Recent data from the Medibank Better Health Index has indicated that only 39% of cancer sufferers have exercised in the past three months – significantly less than the national average of 48%.
While it’s entirely understandable that cancer sufferers may be less likely to exercise due to the disease’s devastating physical effects, research indicates regular exercise can increase the chances of remission, support the body’s immune system and improve general quality of life — here’s how.
A lack of physical exercise is reported to be the second highest contributor to cancer in Australia, behind tobacco, and a 2010 study indicated that more than 1,500 instances of bowel, breast and endometrial cancer could have been associated with a lack of regular exercise. Regular exercise is also known to reduce the production of insulin in the body. An excess of insulin, such as from obesity,has been associated with cancer. The Cancer Council recommend 30 minutes of rigourous or one hour of moderate exercise a day to increase the chance of cancer prevention.
Increased muscle mass aids treatment and recovery
Resistance, dynamic and aerobic training prior to and during cancer treatment has been shown to aid cancer recovery by helping to maintain muscle mass and body strength. A Canadian study involving bowel cancer sufferers found that 81% of the ‘prehabilitated’ group (who did regular exercise before treatment) were able to return to their basic walking ability within 12 weeks, compared with only 40% in the control group. The prehabilitated group were also able to walk further distances following surgery.
Maintaining bone density and strength

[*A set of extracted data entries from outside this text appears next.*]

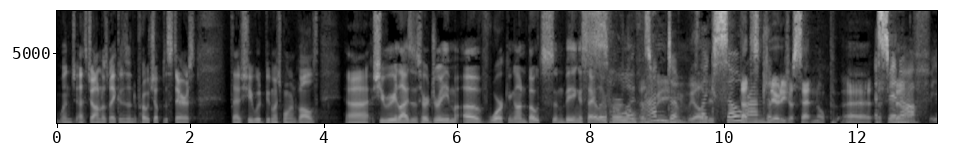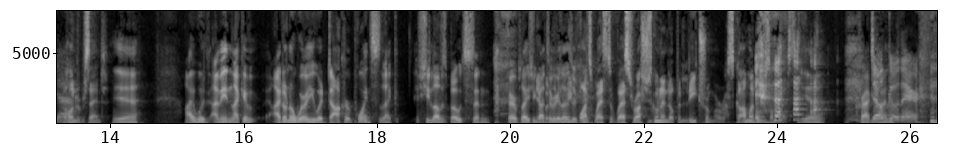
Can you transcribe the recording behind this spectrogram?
when as Jon was making his approach up the stairs, that she would be much more involved. Uh, she realizes her dream of working on boats and being a sailor for her life. As we- Random. we all Like, do. so That's random. clearly just setting up uh, a, spin-off, spin-off. yeah. hundred percent. Yeah, I would. I mean, like, if, I don't know where you would dock her points. Like, if she loves boats, then fair play. She got to realize her. what's west of Westeros. She's going to end up in Leitrim or Roscommon or someplace. yeah, craggy Island. Don't Island. go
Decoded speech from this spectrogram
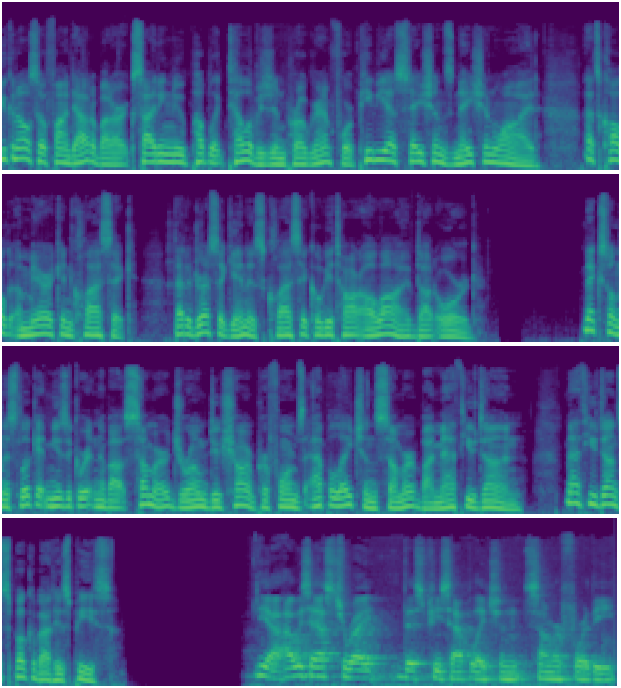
You can also find out about our exciting new public television program for PBS stations nationwide. That's called American Classic. That address again is classicalguitaralive.org. Next on this look at music written about summer, Jerome Ducharme performs Appalachian Summer by Matthew Dunne. Matthew Dunne spoke about his piece. Yeah, I was asked to write this piece, Appalachian Summer, for the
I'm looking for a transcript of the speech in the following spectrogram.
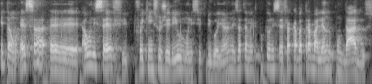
Então, essa é, a Unicef foi quem sugeriu o município de Goiânia, exatamente porque a Unicef acaba trabalhando com dados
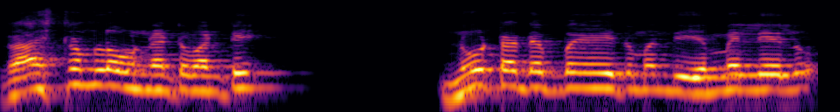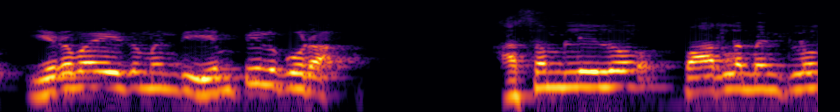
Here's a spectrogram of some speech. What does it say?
రాష్ట్రంలో ఉన్నటువంటి నూట డెబ్బై ఐదు మంది ఎమ్మెల్యేలు ఇరవై ఐదు మంది ఎంపీలు కూడా అసెంబ్లీలో పార్లమెంట్లో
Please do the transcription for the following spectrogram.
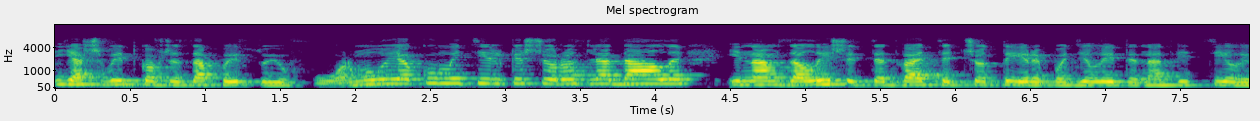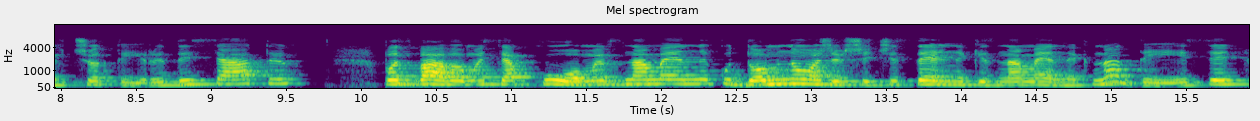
я швидко вже записую формулу, яку ми тільки що розглядали, і нам залишиться 24 поділити на 2,4. Позбавимося коми в знаменнику, домноживши чисельник і знаменник на 10,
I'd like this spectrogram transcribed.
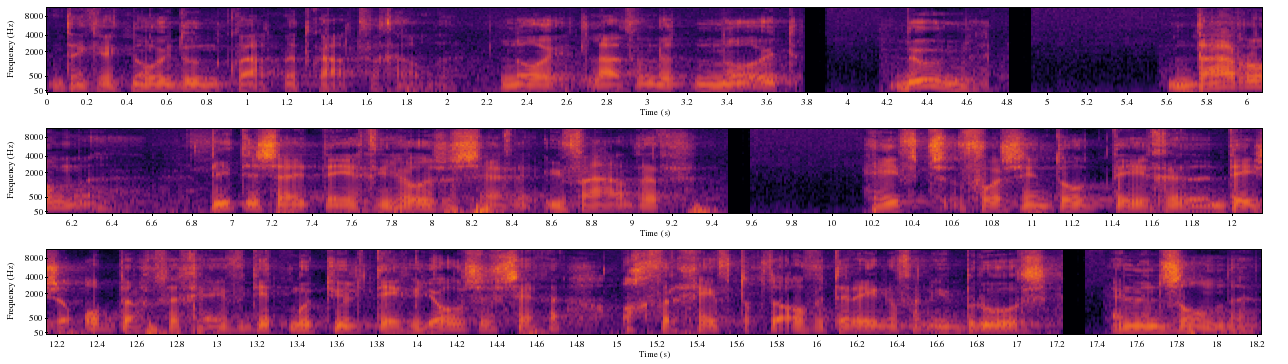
denk ik, nooit doen, kwaad met kwaad vergelden. Nooit. Laten we het nooit doen. Daarom lieten zij tegen Jozef zeggen, uw vader heeft voor zijn dood tegen deze opdracht gegeven. Dit moeten jullie tegen Jozef zeggen. Ach, vergeef toch de overtreding van uw broers en hun zonde.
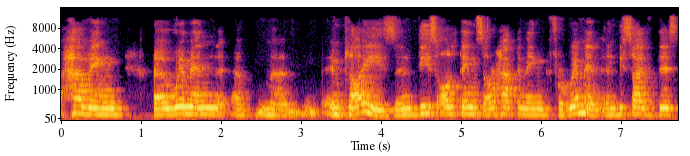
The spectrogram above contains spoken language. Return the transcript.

Part of prostate cancer treatment involves depleting testosterone supply. The side effects include reduced bone density and increased risk of osteoporosis.
Research by Edith Cowan University (ECU) in Perth has indicated that dynamic training, such as jumping exercises, can stem the loss of bone density and reduce the risk of brittle bones. Some cases even have seen bone density increase and an episode of Catalyst featured overwhelmingly positive testimonials from prostate cancer survivors who took part in ECU’s research.
Maintaining oxygen-rich blood flow
Cancer treatments rely on oxygen-rich blood vessels travelling to cancer cells to be effective. Often, cancer cells assume a state of tumour hypoxia, where they exist in a minimal oxygen microcosm – effectively a suit of armour made of dead cells. This makes the cancer more aggressive and resistant to treatment. Regular exercise increases the rate of oxygen-rich blood flow throughout the body and clinical research on mice has indicated that this reduces the hypoxic state, allowing chemotherapy to be more effective.
Clinical trials continue
While there is compelling research into the role exercise can play in preventing and treating cancer, it’s important to be aware that further research is required in order to fully understand exercise’s role in cancer. But we do know that exercise has been identified as an important contributor to maintaining good health.
Do you want further information on cancer prevention and treatment?
Visit the Cancer Council Australia website for information and support. If there’s a history of cancer in your family, consult your GP to discuss any concerns you may have.